= Input =
* * * * * * * * *
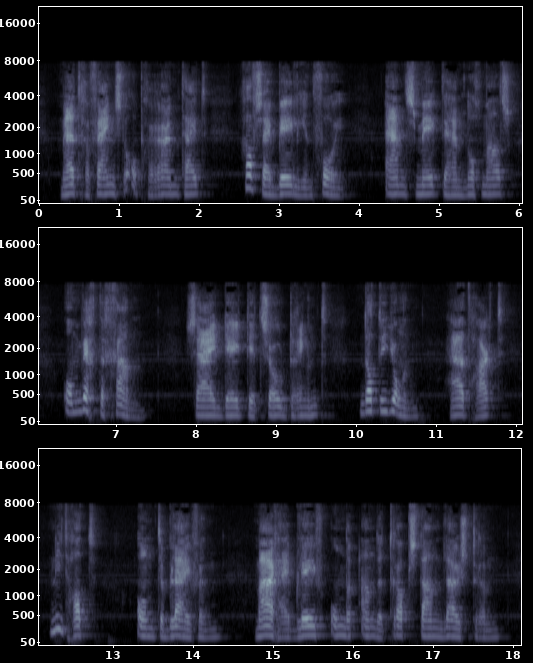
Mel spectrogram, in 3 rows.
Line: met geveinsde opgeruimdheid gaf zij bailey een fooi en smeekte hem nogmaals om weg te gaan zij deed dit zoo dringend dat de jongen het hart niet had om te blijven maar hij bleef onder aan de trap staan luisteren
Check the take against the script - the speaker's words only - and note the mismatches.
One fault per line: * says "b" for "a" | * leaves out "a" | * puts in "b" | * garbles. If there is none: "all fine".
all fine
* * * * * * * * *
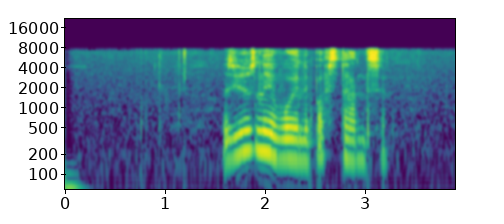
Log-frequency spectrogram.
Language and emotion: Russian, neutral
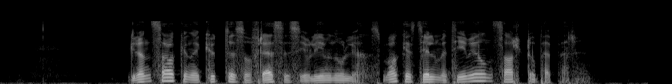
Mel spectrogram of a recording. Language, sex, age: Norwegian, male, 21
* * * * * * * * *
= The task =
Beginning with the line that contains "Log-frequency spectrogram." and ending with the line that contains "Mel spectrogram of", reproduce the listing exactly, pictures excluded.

= Response area =
Log-frequency spectrogram.
Language and emotion: Russian, neutral
Mel spectrogram of a recording. Language, sex, age: Norwegian, male, 21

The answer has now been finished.